I'm not going to write up in detail all that was presented on Monday, but highlight a few things that seemed important to me, and work out a couple of thoughts/responses of my own. I haven't yet had a chance to read the papers that were sometimes referred to at the workshop (links to them here, some are huge!) so my questions may be answered there.
- JISC’s INSPECT project, run by CeRch at KCL, has set a framework for identifying and assessing the value of significant properties (SPs), and the success of their preservation; and initiated several case studies looking at SPs in the context of sets of similar file formats (still images, moving images etc) and categories of digital object (including e-learning objects and software).
- 5 broad SP “classes” (behaviour, appearance/rendering, content, context and structure) are identified by INSPECT. These don’t seem to include space to describe the “purpose” of a digital object (DO), unless this is somehow the combined result of all other SPs. But an objective such as “fun” or “communicates a KS2 concept effectively to the target audience” needs to be represented, especially for complex, service-level resources. Preserving behaviour or content but somehow failing to achieve the purpose would be to miss the point.
- Something I’m still unclear on: is it that a range of SPs are identified that can be given a value of significance for a given “medium” or format? Or is it that a set of SPs is identified for a format, and the value given according to each instance (or set of instances) submitted for presentation? In other words, it a judgement made of the significance of a property for a format/medium, or for a given preservation target?

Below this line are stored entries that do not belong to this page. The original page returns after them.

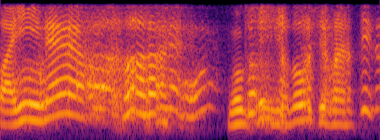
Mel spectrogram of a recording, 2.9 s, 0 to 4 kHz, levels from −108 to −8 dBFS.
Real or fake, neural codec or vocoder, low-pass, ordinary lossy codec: fake; codec, 24 kHz, 0.9 kbps, DualCodec; 3.6 kHz; AAC, 32 kbps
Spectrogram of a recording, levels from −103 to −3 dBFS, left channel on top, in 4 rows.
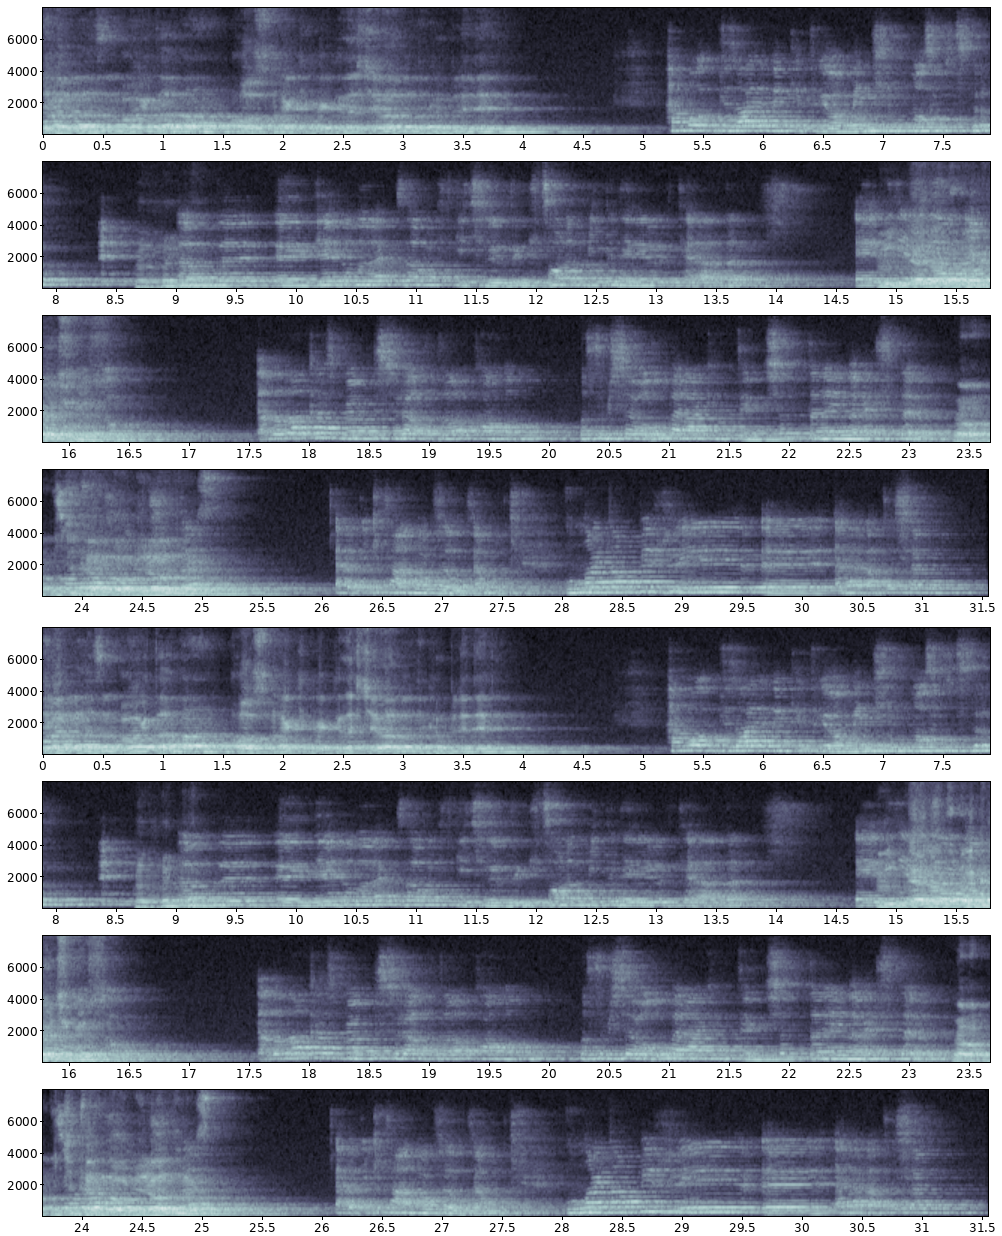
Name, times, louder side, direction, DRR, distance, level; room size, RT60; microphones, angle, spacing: voice 1, 0.0-3.9 8.7-9.3 14.8-16.4 23.4-25.0, right 1 dB, 65° right, -1 dB, 1.0 m, -23 dB
voice 2, 4.9-8.0 8.4-8.5 9.0-14.1 14.7-16.4 17.6-20.0 20.3-23.3 23.8-25.1 26.1-31.1, equal, 30° left, -6 dB, 1.6 m, -28 dB
7.9 x 3.6 x 4.1 m, 2.3 s
head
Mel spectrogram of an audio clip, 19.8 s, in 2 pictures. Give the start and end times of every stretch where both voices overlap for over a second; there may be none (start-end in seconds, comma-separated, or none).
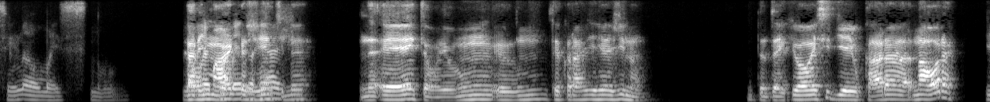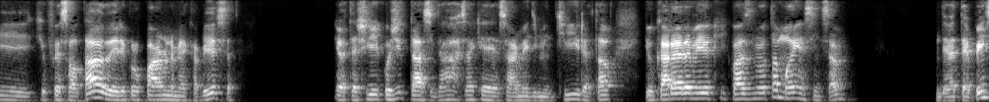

- Once identified, SPs provide a means for measuring the success of preservation of a file format (whether the preservation activities entail migration to or from that format, or emulation of systems that support it).
- The two classes of object explored in the workshop (software and e-learning objects) are typically compound, and are much more variable than file formats. They will inherit some (potential) SPs from their components, but others (many behaviours, for example) may be implicit in the whole assemblage.
- Andrew Wilson (keynote speaker, NAA) raised the importance of authenticity. His archivists’ point of view of this concept is not identical with that in museums, or that which I'm using in my research, but it’s useful nonetheless. I have, however, already discarded it as a significant property for most museum digital resources, with the exception of the special case of DRs held as either evidence, or accessioned into collections. Archivists’ focus on informational value and “evidence” as the core measure of (and motivation for) authenticity isn’t always useful for DRs, but it is nice and clear-cut.
- The software study drew out the differences between preservation for preservation’s sake – the museum collecting approach – and preservation for use, where the outputs are the ultimate measure of success. The SPs for these scenarios differ.This paper was very interesting, and perhaps (along with the Learning Objects paper) came closest to my own concerns, but the huge variety of material under the banner of “software” clearly makes it very difficult to characterise SPs. The result is that many of those identified look more like preservation challenges than SPs in themselves. Specifically, dependencies of various sorts might count as a significant property in a “pure preservation” scenario; but in most cases they are, more likely, simply a challenge to address to maintain significant properties of other sorts, such as functionality, rendering, and the accuracy of the outputs.
- I suggested in Q&As that my reason for being interested in SPs probably differed from that of a DO-preserving project or organisation, although they have plenty in common. Andrew Wilson said that he saw the sort of preservation (sustaining value) that I was talking about as being the same as preserving in the archiving sense. I disagree, in part at least, because:
- He made the case for authenticity. This doesn’t apply when one is using SPs to help planning for good management, where we just want to make sure that we’re making best use of our resources.
- For me, SPs could prove an important approach for planning new resources, whilst for archives they are primarily for analysing what they’ve received and need to preserve (although they could in theory feed into future formats, or software purchasing decisions)
- Whilst for preservation purposes it may often be necessary to decide at a batch or format level what SPs are highly valued and hence what efforts will be invested in their maintenance, for questions of managing complex resources for active use, case-by-case decisions (based on idiosyncratic SPs?) may be the norm.
- For preservation, the “designated community” is essentially a presumptive audience, whose needs should be considered. For museums looking to maximise value from their resources, the SPs will reflect the needs of the museum itself (its business objectives and strategic aims), although ultimately various other audiences are the targets of these objectives. Perhaps there’s not so much difference here.
- Fundamental to all these differences is the fact that for archives etc, the preservation operation in which they are engaged is the core activity of the organisation. In other situations, like planning for sustainability, it is not preservation of a digital object, but its continued utility in some form (any form), i.e. the continued release of value, that counts.
These differences are largely of degree, but to me there is still a worthwhile distinction between preservation and sustainability. In a sense, preservation is the action and sustainability the continued ability to perform that action, so SPs are a way of reconciling preservation with the need for it to be sustainable. Perhaps the lack of a category that outlines the objectives, rather than the behaviour, of a digital object reflects this difference between preserving and sustaining.